(Collection entries)
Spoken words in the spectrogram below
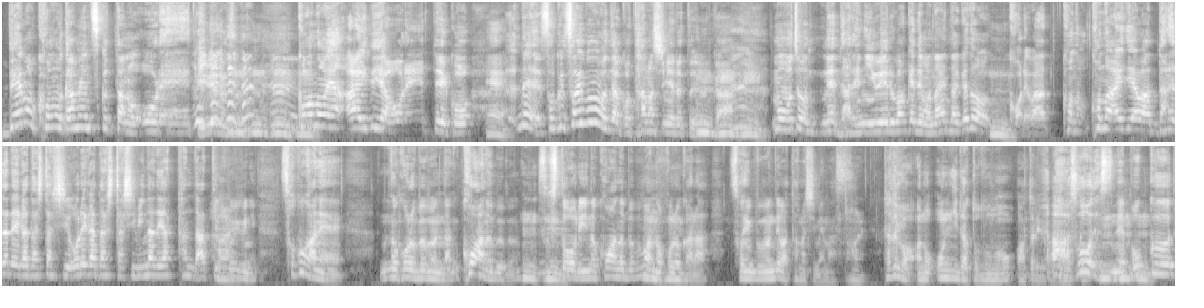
でもこの画面作ったの俺って言えるんですよね。このアイディア俺ってこう、えね、そこそういう部分ではこう楽しめるというか、もうもちろんね、誰に言えるわけでもないんだけど、これは、この、このアイディアは誰々が出したし、俺が出したし、みんなでやったんだっていうはいふうに、そこがね、残る部分なんコアの部分、んうん。ストーリーのコアの部分は残るから、そういう部分では楽しめます。はい、例えばあの鬼だとどのあたりがあそうですね、んんん。僕、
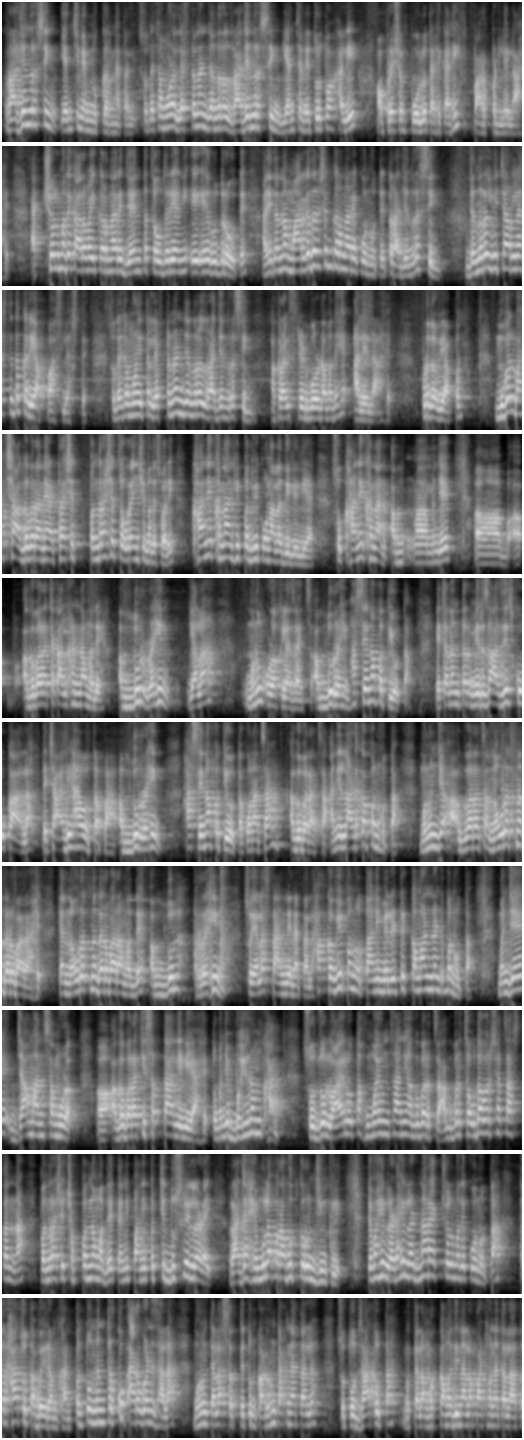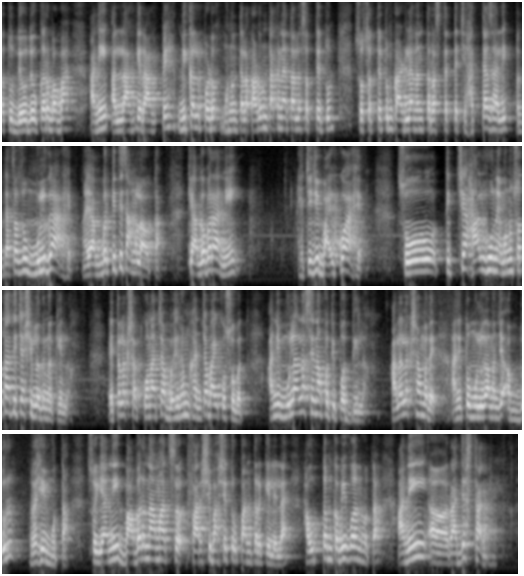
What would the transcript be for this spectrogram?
राजेंद्र सिंग यांची नेमणूक करण्यात आली. सो त्याच्यामुळे लेफ्टनंट जनरल राजेंद्र सिंग यांच्या नेतृत्वाखाली ऑपरेशन पोलो त्या ठिकाणी पार पडलेलं आहे. ऍक्च्युअलमध्ये कारवाई करणारे जयंत चौधरी आणि ए ए रुद्र होते आणि त्यांना मार्गदर्शन करणारे कोण होते? तर राजेंद्र सिंग. जनरल विचारले असते तर करिअप्पा असले असते. सो त्याच्यामुळे इथं लेफ्टनंट जनरल राजेंद्र सिंग अकरावी स्टेट बोर्डामध्ये हे आलेलं आहे. पुढे जाऊया आपण. मुघल बादशाह अकबराने अठराशे पंधराशे चौऱ्याऐंशी मध्ये सॉरी खाने खनान ही पदवी कोणाला दिलेली आहे? सो खाने खनान अब- म्हणजे अकबराच्या कालखंडामध्ये अब्दुल रहीम याला म्हणून ओळखल्या जायचं. अब्दुल रहीम हा सेनापती होता. याच्यानंतर मिर्झा अजीज कोका आला. त्याच्या आधी हा होता पहा अब्दुल रहीम. हा सेनापती होता कोणाचा? अकबराचा. आणि लाडका पण होता. म्हणून जे अकबराचा नवरत्न दरबार आहे या नवरत्न दरबारामध्ये अब्दुल रहीम सो याला स्थान देण्यात आलं. हा कवी पण होता आणि मिलिटरी कमांडंट पण होता. म्हणजे ज्या माणसामुळं अकबराची सत्ता आलेली आहे तो म्हणजे बहिरम खान. सो जो लॉयल होता हुमायूनचा आणि अकबरचा अकबर चौदा वर्षाचा असताना पंधराशे छप्पन्नमध्ये त्यांनी पानिपतची दुसरी लढाई राजा हेमूला पराभूत करून जिंकली. तेव्हा ही लढाई लढणारा ऍक्च्युअलमध्ये कोण होता? तर हाच होता बैरम खान. पण तो नंतर खूप ॲरोगण झाला. म्हणून त्याला सत्तेतून काढून टाकण्यात आलं. सो तो जात होता. मग त्याला मक्का मदिनाला पाठवण्यात आला. आता तू देवदेव कर बाबा. आणि अल्लाह के राग पे निकल पडो. म्हणून त्याला काढून टाकण्यात आलं सत्तेतून. सो सत्तेतून काढल्यानंतर रस्त्यात त्याची हत्या झाली. पण त्याचा जो मुलगा आहे अकबर किती चांगला होता? की अकबराने ह्याची जी बायको आहे सो तिचे हाल होऊ नये म्हणून स्वतः तिच्याशी लग्न केलं. येतं लक्षात कोणाच्या बहिरम खानच्या बायकोसोबत? आणि मुलाला सेनापती पद दिलं. आलं लक्षामध्ये? आणि तो मुलगा म्हणजे अब्दुल रहीम होता. सो यांनी बाबर नामाचं फारशी भाषेत रूपांतर केलेलं आहे. हा उत्तम कवी वन होता. आणि राजस्थान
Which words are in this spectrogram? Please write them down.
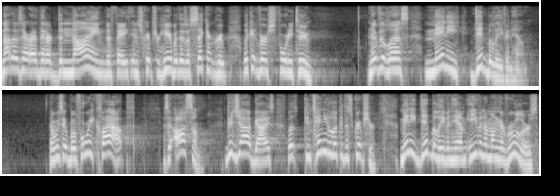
Not those that are, that are denying the faith in Scripture here, but there's a second group. Look at verse 42. Nevertheless, many did believe in him. Now we say, before we clap, I say, awesome. Good job, guys. Let's continue to look at the scripture. Many did believe in him, even among the rulers,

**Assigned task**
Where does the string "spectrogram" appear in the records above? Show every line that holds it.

**Expected answer**
Spoken words in the spectrogram below
What would the transcript be for this spectrogram?
Which words are in this spectrogram? Please write them down.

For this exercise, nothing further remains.